No one would dispute the miracles of modern medicine: surgeries performed with minimal incisions, organ transplants, limb reattachments, advances in chemotherapy, and so many lives saved by antibiotics. Just 100 years ago, 25 percent of all deaths were due to bacterial infection alone. The discovery of penicillin by Sir Alexander Fleming in 1945 is something for which we should all be grateful.
Yet, all good things can become harmful if overused or abused, and antibiotics are no different. Dr. Fleming himself warned, decades ago, that overuse would create antibiotic resistance and the development of “superbugs.”
Reputable scientific research confirms the theory that antibiotics are needlessly prescribed eight out of 10 times. Antibiotics found in our food chain have also become a serious concern. This is an example of too much of a good thing, creating antibiotic resistance with dangerous ramifications. Some reports suggest that antibiotic resistance will kill up to 300 million people by 2050.
Why do we abuse something we need and value so highly?
Life is crazy, time is precious, and we don’t always feel that we are able to improve our own environment in order to help boost natural immunity. Learning about prevention and natural approaches to treat symptoms sounds daunting or merely too time consuming when compared with the ease of procuring a prescription.
“Doc, just give us a pill, I always get better with a Z-Pak” Does this sound familiar? How about: “I’m time pressured, I can’t let the illness simply take its natural course”, or even, “The insurance covers it, so let’s go ahead.” Presumably, the doctor always knows best, right? A recent study by Brigham and Women’s Hospital in Boston, Mass, showed that 84 percent of antibiotic prescriptions for sore throats and nearly 100 percent for acute bronchitis were unnecessary and not recommended by current guidelines.
As a pediatrician, overuse of antibiotics is of particular concern, as so many children experience ongoing nasal issues through childhood and often become antibiotic dependent. During my clinical practice, I maintained the position that if it is dirty, the first step is to clean it. If there is a wound to the knee clean it! If there is a dirty nose wash it! Most of the time this allows the body to heal itself.

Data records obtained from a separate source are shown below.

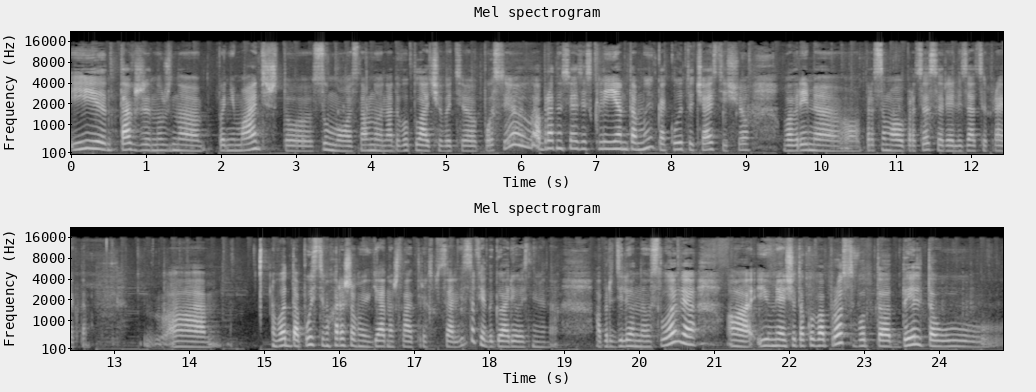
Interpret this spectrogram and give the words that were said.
и также нужно понимать, что сумму основную надо выплачивать э, после обратной связи с клиентом и какую-то часть еще во время э, самого процесса реализации проекта. А, вот, допустим, хорошо, я нашла трех специалистов, я договорилась с ними на определенные условия. А, и у меня еще такой вопрос. Вот э, дельта у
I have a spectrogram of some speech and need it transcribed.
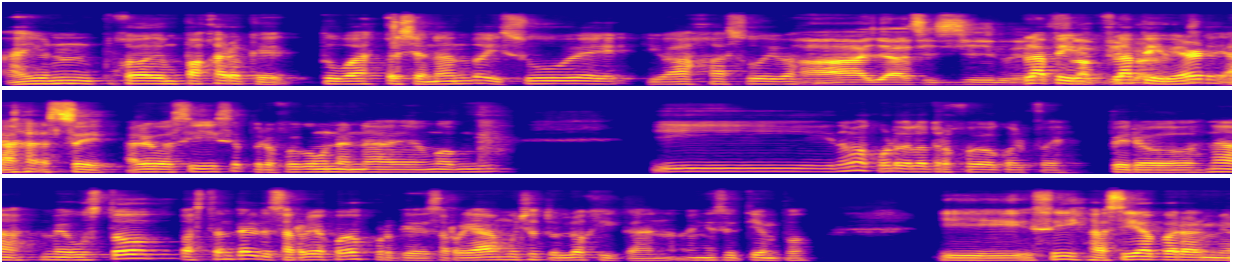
hay un juego de un pájaro que tú vas presionando y sube y baja, sube y baja. Ah, ya, sí, sí. Flappy, Flappy, Bird, ah, sí, algo así hice, pero fue con una nave, un ovni. Y no me acuerdo del otro juego cuál fue, pero nada, me gustó bastante el desarrollo de juegos porque desarrollaba mucho tu lógica ¿no? en ese tiempo. Y sí, hacía para mi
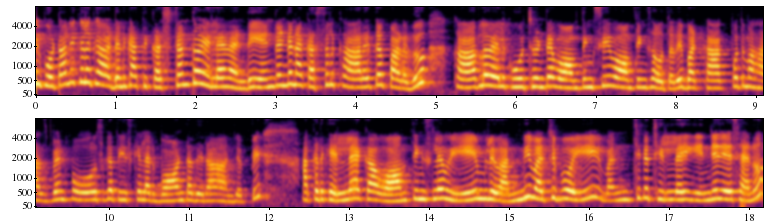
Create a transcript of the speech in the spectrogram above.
ఈ బొటానికల్ గార్డెన్కి అతి కష్టంతో వెళ్ళానండి. ఏంటంటే నాకు అస్సలు కార్ అయితే పడదు. కార్లో వెళ్ళి కూర్చుంటే వామిటింగ్స్ వామిటింగ్స్ అవుతుంది. బట్ కాకపోతే మా హస్బెండ్ ఫోర్స్గా తీసుకెళ్ళారు బాగుంటుందిరా అని చెప్పి అక్కడికి వెళ్ళాక వామిటింగ్స్ లేవు ఏం లేవు. అన్నీ మర్చిపోయి మంచిగా చిల్ అయ్యి ఎంజాయ్ చేశాను.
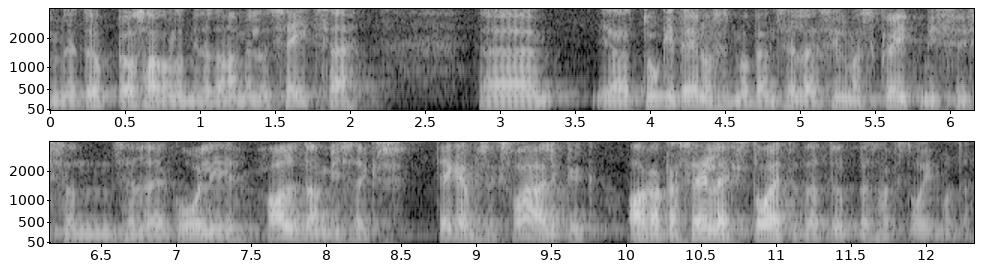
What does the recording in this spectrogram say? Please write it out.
on need õppeosakonnad, mida täna meil on seitse, äh, ja tugiteenused, ma pean selle silmas kõik, mis siis on selle kooli haldamiseks, tegevuseks vajalik, aga ka selleks toetada, et õpe saaks toimuda.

Not every sinus, ear, or respiratory infection requires antibiotic treatment. With a little bit of patience and education, the body will often heal itself with nasal cleansing. Nasal irrigation will clean the filter, removing debris, infectious particles, and allergens without causing harm.
The insanity is this: sinusitis is the diagnosis for 20 percent of all antibiotics prescriptions written for adults. Approximately 80 percent of clinical diagnoses for sinusitis will be prescribed an antibiotic. But 80 percent of these diagnoses will resolve naturally by simply using nasal irrigation with a buffered hypertonic saline solution.
Reputable medical journals cite numerous studies that support the existence of antibiotics overuse. One such study involved adults with sinusitis. Study participants were treated with either a 10-day course of amoxicillin or a placebo. Both groups fared about the same in regard to their recovery. The study concluded that Amoxicillin may be no better than a placebo in improving symptoms of sinusitis.
Nasal saline irrigation is an ancient, time-tested technique. In the last few decades, many quality-controlled trials have shown beneficial results in the improvement and alleviation of nasal symptoms with nasal saline irrigation. Highly buffered hypertonic salt mix is the most effective and soothing in delivery. Comfort in the delivery system is key to compliance.
Washing the nose just makes sense, save the antibiotics for when they are really needed. If it’s dirty, clean it first.
By Hana R. Solomon, MD